# [DATASET RECORDS]
*****

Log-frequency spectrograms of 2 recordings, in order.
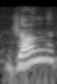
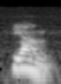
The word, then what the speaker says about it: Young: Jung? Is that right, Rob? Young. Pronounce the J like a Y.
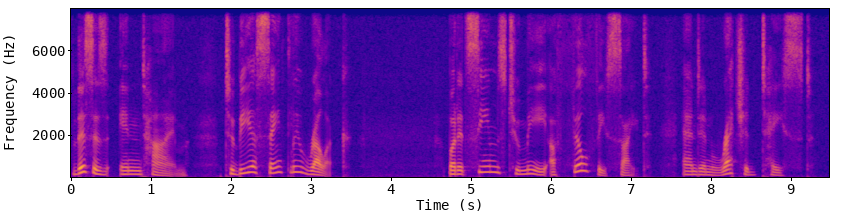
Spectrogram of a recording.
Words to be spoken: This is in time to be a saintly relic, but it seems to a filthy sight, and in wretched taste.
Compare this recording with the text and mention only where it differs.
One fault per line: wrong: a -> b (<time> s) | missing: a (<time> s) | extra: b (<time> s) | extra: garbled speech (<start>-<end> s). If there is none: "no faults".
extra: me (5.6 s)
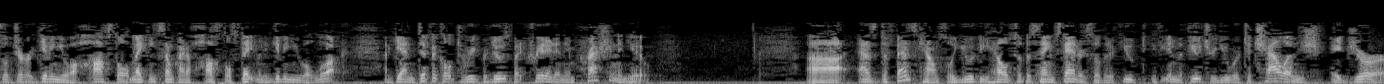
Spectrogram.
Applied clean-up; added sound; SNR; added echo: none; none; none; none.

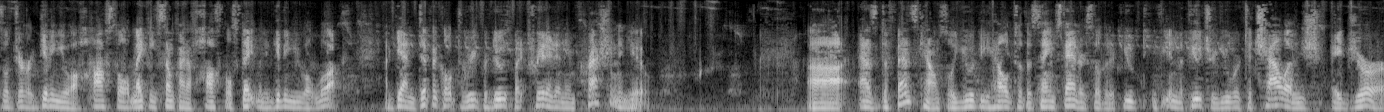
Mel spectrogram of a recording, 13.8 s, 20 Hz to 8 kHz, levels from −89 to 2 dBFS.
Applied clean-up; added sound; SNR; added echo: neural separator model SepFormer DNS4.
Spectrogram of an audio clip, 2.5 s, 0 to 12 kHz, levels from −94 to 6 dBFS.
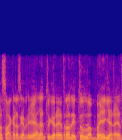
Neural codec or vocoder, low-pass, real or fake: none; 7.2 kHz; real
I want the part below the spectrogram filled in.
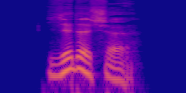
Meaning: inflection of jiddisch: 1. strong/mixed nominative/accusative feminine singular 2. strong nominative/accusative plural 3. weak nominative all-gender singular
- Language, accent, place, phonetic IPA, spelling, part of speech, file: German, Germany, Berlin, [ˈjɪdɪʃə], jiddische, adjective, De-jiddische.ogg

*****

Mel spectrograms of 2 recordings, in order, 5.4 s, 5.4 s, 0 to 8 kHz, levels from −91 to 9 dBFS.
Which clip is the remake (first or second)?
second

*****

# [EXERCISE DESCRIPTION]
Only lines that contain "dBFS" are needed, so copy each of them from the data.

# [RESPONSE TO THE EXERCISE]
Mel spectrogram of a recording, 13.8 s, 20 Hz to 8 kHz, levels from −89 to 2 dBFS.
Spectrogram of an audio clip, 2.5 s, 0 to 12 kHz, levels from −94 to 6 dBFS.
Mel spectrograms of 2 recordings, in order, 5.4 s, 5.4 s, 0 to 8 kHz, levels from −91 to 9 dBFS.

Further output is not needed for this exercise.